(Source records)
+ + + + + + +

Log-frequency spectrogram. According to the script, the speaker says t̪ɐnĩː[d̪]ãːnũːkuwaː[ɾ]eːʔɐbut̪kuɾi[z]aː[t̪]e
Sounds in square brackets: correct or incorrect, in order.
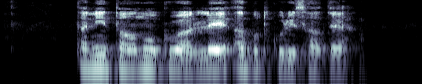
incorrect: t̪, incorrect: l, incorrect: s, correct

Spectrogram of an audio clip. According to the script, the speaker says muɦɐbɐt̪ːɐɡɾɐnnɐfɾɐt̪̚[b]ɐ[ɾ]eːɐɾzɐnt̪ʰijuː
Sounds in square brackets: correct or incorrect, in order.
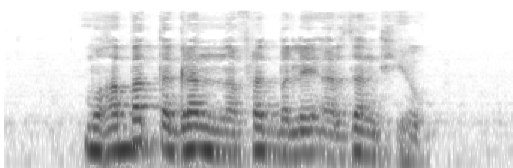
correct, incorrect: l

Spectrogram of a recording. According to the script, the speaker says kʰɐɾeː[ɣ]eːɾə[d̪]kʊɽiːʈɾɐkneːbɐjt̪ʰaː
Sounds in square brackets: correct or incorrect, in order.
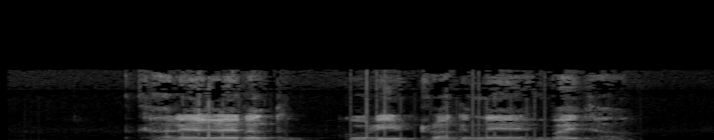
correct, incorrect: t̪

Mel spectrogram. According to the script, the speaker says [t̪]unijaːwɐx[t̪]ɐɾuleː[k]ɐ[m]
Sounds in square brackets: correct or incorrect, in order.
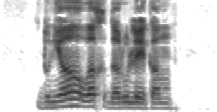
incorrect: d̪, incorrect: d̪, correct, correct

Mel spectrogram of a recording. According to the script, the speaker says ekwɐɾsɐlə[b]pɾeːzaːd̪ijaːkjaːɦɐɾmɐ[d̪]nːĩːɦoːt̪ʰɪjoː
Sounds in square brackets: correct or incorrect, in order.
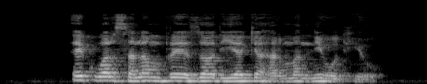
incorrect: m, incorrect: none

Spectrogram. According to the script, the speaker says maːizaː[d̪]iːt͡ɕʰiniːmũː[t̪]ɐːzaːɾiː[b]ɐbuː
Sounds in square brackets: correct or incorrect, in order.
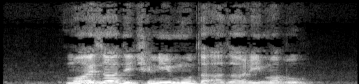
correct, correct, incorrect: m

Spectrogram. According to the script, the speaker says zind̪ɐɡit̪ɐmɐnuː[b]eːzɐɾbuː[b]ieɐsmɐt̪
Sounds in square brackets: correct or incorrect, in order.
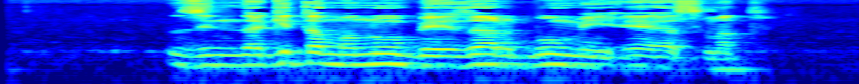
correct, incorrect: m

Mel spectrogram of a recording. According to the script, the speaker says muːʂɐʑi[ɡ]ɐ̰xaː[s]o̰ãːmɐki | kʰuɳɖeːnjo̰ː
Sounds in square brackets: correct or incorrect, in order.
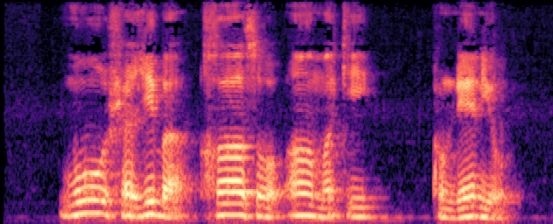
incorrect: b, correct

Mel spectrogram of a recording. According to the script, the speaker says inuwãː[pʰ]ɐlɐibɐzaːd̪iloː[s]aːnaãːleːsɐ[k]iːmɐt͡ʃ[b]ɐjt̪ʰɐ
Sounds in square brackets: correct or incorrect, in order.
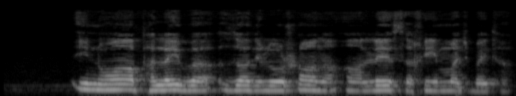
correct, incorrect: ʂ, incorrect: x, correct

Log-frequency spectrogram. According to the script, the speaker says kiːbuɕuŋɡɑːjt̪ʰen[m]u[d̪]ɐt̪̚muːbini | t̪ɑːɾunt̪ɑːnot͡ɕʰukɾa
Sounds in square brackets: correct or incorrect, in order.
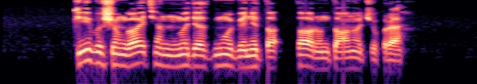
correct, correct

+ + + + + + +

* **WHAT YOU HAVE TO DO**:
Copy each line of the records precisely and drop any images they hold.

* **FINAL ANSWER**:
Log-frequency spectrogram. According to the script, the speaker says t̪ɐnĩː[d̪]ãːnũːkuwaː[ɾ]eːʔɐbut̪kuɾi[z]aː[t̪]e
Sounds in square brackets: correct or incorrect, in order.
incorrect: t̪, incorrect: l, incorrect: s, correct

Spectrogram of an audio clip. According to the script, the speaker says muɦɐbɐt̪ːɐɡɾɐnnɐfɾɐt̪̚[b]ɐ[ɾ]eːɐɾzɐnt̪ʰijuː
Sounds in square brackets: correct or incorrect, in order.
correct, incorrect: l

Spectrogram of a recording. According to the script, the speaker says kʰɐɾeː[ɣ]eːɾə[d̪]kʊɽiːʈɾɐkneːbɐjt̪ʰaː
Sounds in square brackets: correct or incorrect, in order.
correct, incorrect: t̪

Mel spectrogram. According to the script, the speaker says [t̪]unijaːwɐx[t̪]ɐɾuleː[k]ɐ[m]
Sounds in square brackets: correct or incorrect, in order.
incorrect: d̪, incorrect: d̪, correct, correct

Mel spectrogram of a recording. According to the script, the speaker says ekwɐɾsɐlə[b]pɾeːzaːd̪ijaːkjaːɦɐɾmɐ[d̪]nːĩːɦoːt̪ʰɪjoː
Sounds in square brackets: correct or incorrect, in order.
incorrect: m, incorrect: none

Spectrogram. According to the script, the speaker says maːizaː[d̪]iːt͡ɕʰiniːmũː[t̪]ɐːzaːɾiː[b]ɐbuː
Sounds in square brackets: correct or incorrect, in order.
correct, correct, incorrect: m

Spectrogram. According to the script, the speaker says zind̪ɐɡit̪ɐmɐnuː[b]eːzɐɾbuː[b]ieɐsmɐt̪
Sounds in square brackets: correct or incorrect, in order.
correct, incorrect: m

Mel spectrogram of a recording. According to the script, the speaker says muːʂɐʑi[ɡ]ɐ̰xaː[s]o̰ãːmɐki | kʰuɳɖeːnjo̰ː
Sounds in square brackets: correct or incorrect, in order.
incorrect: b, correct

Mel spectrogram of a recording. According to the script, the speaker says inuwãː[pʰ]ɐlɐibɐzaːd̪iloː[s]aːnaãːleːsɐ[k]iːmɐt͡ʃ[b]ɐjt̪ʰɐ
Sounds in square brackets: correct or incorrect, in order.
correct, incorrect: ʂ, incorrect: x, correct

Log-frequency spectrogram. According to the script, the speaker says kiːbuɕuŋɡɑːjt̪ʰen[m]u[d̪]ɐt̪̚muːbini | t̪ɑːɾunt̪ɑːnot͡ɕʰukɾa
Sounds in square brackets: correct or incorrect, in order.
correct, correct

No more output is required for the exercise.